▸ Your objective: In your copy, repeat the records exactly and leave out the pictures.

-- Opening Marker --

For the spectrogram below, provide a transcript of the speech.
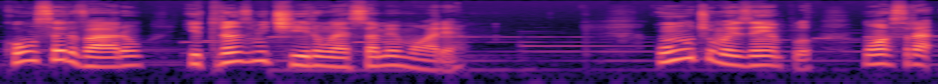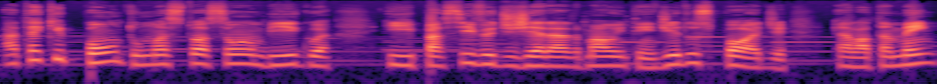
conservaram e transmitiram essa memória. Um último exemplo mostra até que ponto uma situação ambígua e passível de gerar mal-entendidos pode, ela também,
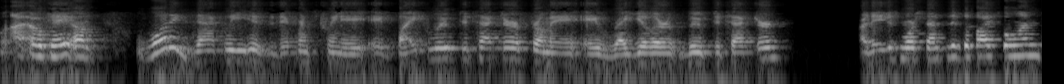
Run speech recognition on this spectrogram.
Okay. Um, what exactly is the difference between a, a bike loop detector from a, a regular loop detector? Are they just more sensitive to bicycle ones?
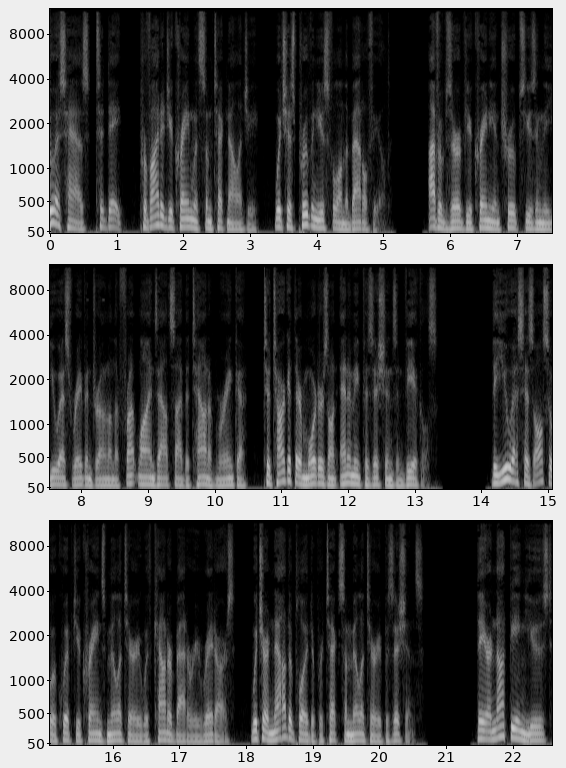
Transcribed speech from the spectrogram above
US has, to date, provided Ukraine with some technology, which has proven useful on the battlefield. I've observed Ukrainian troops using the US Raven drone on the front lines outside the town of Marinka to target their mortars on enemy positions and vehicles. The US has also equipped Ukraine's military with counter battery radars, which are now deployed to protect some military positions. They are not being used,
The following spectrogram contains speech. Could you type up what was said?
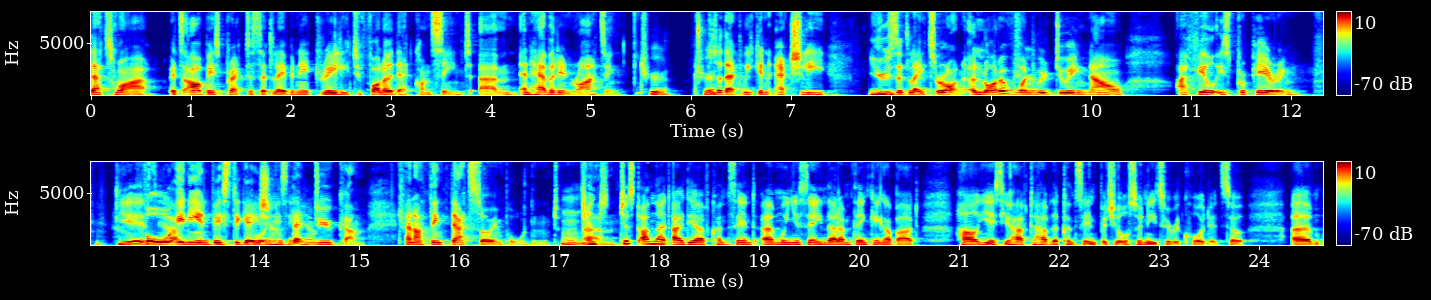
That's why it's our best practice at LabourNet really to follow that consent um, and have it in writing. True, true. So that we can actually use it later on. A lot of true. what we're doing now I feel is preparing yes, for yeah. any investigations for anything, that yeah. do come. True. And I think that's so important. Mm. Um, and just on that idea of consent, um, when you're saying that, I'm thinking about how, yes, you have to have the consent, but you also need to record it. So um,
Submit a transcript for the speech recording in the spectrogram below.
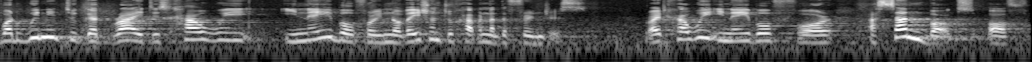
what we need to get right is how we enable for innovation to happen at the fringes, right? How we enable for a sandbox of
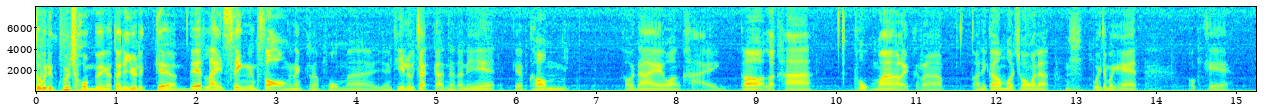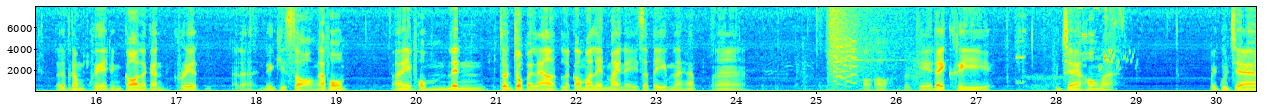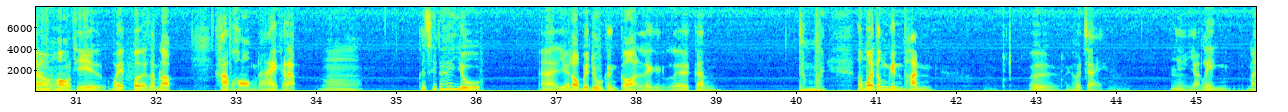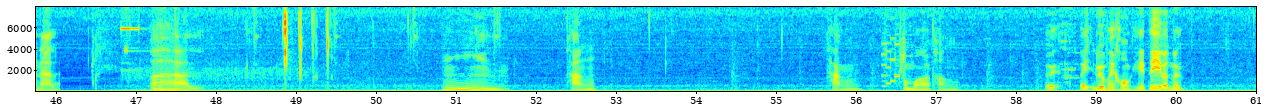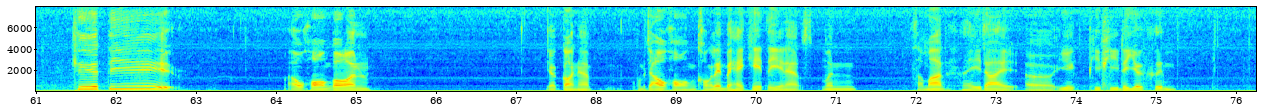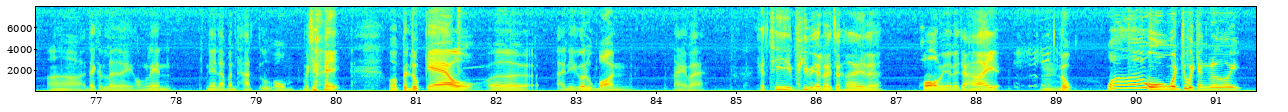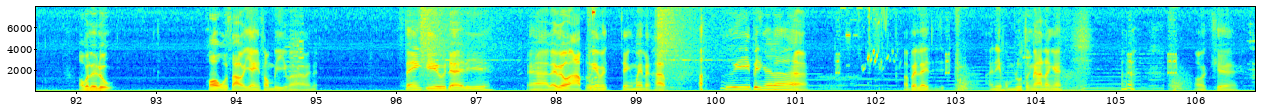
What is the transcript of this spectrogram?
สวัสดีคุณผู้ชมด้วยครับ ตอนนี้อยู่ในเกม Dead Rising 2นะครับผมอ่าอย่างที่รู้จักกันนะตอนนี้เกมคอมเขาได้วางขาย ก็ราคาถูกมากเลยครับ ตอนนี้ก็หมดช่วงมาแล้วพิ่งจะมาแคส โอเค เราจะไปทำเควสกันก่อนแล้วกัน เควสอะไรหนึ่งขีดสองครับผม ตอนนี้ผมเล่นจนจบไปแล้ว แล้วก็มาเล่นใหม่ในสตรีมนะครับ อ่า โอ้โหโอเค ได้ครีกุญแจห้องมา เป็นกุญแจห้องที่ไว้เปิดสำหรับคาบของได้ครับ อืมก็ใช้ได้อยู่ อ่า เดี๋ยวเราไปดูกันก่อนเลยเลยกันทำไมทำไมต้องเงินพัน เออ ไม่เข้าใจนี่อยากเล่นมานานแล้วอ่าอืม ถัง ถังเอามาถัง เฮ้ยเฮ้ยลืมให้ของเคตี้แป๊บนึง เคตี้ เอาของก่อน เดี๋ยวก่อนนะครับ ผมจะเอาของของเล่นไปให้เคตี้นะครับ มันสามารถให้ได้เอ่อ EPP ได้เยอะขึ้น อ่า ได้กันเลยของเล่น เนี่ยแหละบรรทัดลูกอม ไม่ใช่ มันเป็นลูกแก้ว เออ อันนี้ก็ลูกบอล ให้ไปแค่ที่พี่มีอะไรจะให้นะ พ่อมีอะไรจะให้อืมลูก ว้าวมันจุยจังเลย เอาไปเลยลูก พ่ออุตส่าห์แย่งซอมบี้มาเนี่ย thank you daddy อ่า level up ด้วยไงเจ๋งไหมนะครับอะเฮ้ยเป็นไงล่ะ เอาไปเลย อันนี้ผมรู้ตั้งนานแล้วไง โอเค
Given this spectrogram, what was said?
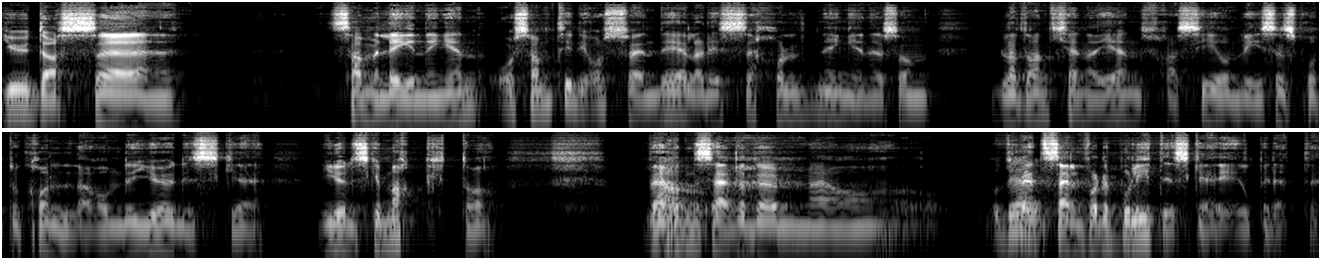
Judas-sammenligningen eh, og samtidig også en del av disse holdningene som bl.a. kjenner igjen fra Sion Vises protokoller om det jødiske, det jødiske makt og verdensherredømme og, og selv for det politiske oppi dette.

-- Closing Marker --

▸ Solution to the exercise:
For the spectrogram below, provide a transcript of the speech.
conservaram e transmitiram essa memória. Um último exemplo mostra até que ponto uma situação ambígua e passível de gerar mal-entendidos pode, ela também,
Run speech recognition on this spectrogram.
Okay. Um, what exactly is the difference between a, a bike loop detector from a, a regular loop detector? Are they just more sensitive to bicycle ones?
Transcribed speech from the spectrogram above
US has, to date, provided Ukraine with some technology, which has proven useful on the battlefield. I've observed Ukrainian troops using the US Raven drone on the front lines outside the town of Marinka to target their mortars on enemy positions and vehicles. The US has also equipped Ukraine's military with counter battery radars, which are now deployed to protect some military positions. They are not being used,
The following spectrogram contains speech. Could you type up what was said?
That's why it's our best practice at LabourNet really to follow that consent um, and have it in writing. True, true. So that we can actually use it later on. A lot of true. what we're doing now I feel is preparing yes, for yeah. any investigations for anything, that yeah. do come. True. And I think that's so important. Mm. Um, and just on that idea of consent, um, when you're saying that, I'm thinking about how, yes, you have to have the consent, but you also need to record it. So um,
Submit a transcript for the speech recording in the spectrogram below.
what we need to get right is how we enable for innovation to happen at the fringes, right? How we enable for a sandbox of
What is the transcript of this spectrogram?
สวัสดีคุณผู้ชมด้วยครับ ตอนนี้อยู่ในเกม Dead Rising 2นะครับผมอ่าอย่างที่รู้จักกันนะตอนนี้เกมคอมเขาได้วางขาย ก็ราคาถูกมากเลยครับ ตอนนี้ก็หมดช่วงมาแล้วพิ่งจะมาแคส โอเค เราจะไปทำเควสกันก่อนแล้วกัน เควสอะไรหนึ่งขีดสองครับผม ตอนนี้ผมเล่นจนจบไปแล้ว แล้วก็มาเล่นใหม่ในสตรีมนะครับ อ่า โอ้โหโอเค ได้ครีกุญแจห้องมา เป็นกุญแจห้องที่ไว้เปิดสำหรับคาบของได้ครับ อืมก็ใช้ได้อยู่ อ่า เดี๋ยวเราไปดูกันก่อนเลยเลยกันทำไมทำไมต้องเงินพัน เออ ไม่เข้าใจนี่อยากเล่นมานานแล้วอ่าอืม ถัง ถังเอามาถัง เฮ้ยเฮ้ยลืมให้ของเคตี้แป๊บนึง เคตี้ เอาของก่อน เดี๋ยวก่อนนะครับ ผมจะเอาของของเล่นไปให้เคตี้นะครับ มันสามารถให้ได้เอ่อ EPP ได้เยอะขึ้น อ่า ได้กันเลยของเล่น เนี่ยแหละบรรทัดลูกอม ไม่ใช่ มันเป็นลูกแก้ว เออ อันนี้ก็ลูกบอล ให้ไปแค่ที่พี่มีอะไรจะให้นะ พ่อมีอะไรจะให้อืมลูก ว้าวมันจุยจังเลย เอาไปเลยลูก พ่ออุตส่าห์แย่งซอมบี้มาเนี่ย thank you daddy อ่า level up ด้วยไงเจ๋งไหมนะครับอะเฮ้ยเป็นไงล่ะ เอาไปเลย อันนี้ผมรู้ตั้งนานแล้วไง โอเค
Given this spectrogram, what was said?
Judas-sammenligningen eh, og samtidig også en del av disse holdningene som bl.a. kjenner igjen fra Sion Vises protokoller om det jødiske, det jødiske makt og verdensherredømme og, og selv for det politiske oppi dette.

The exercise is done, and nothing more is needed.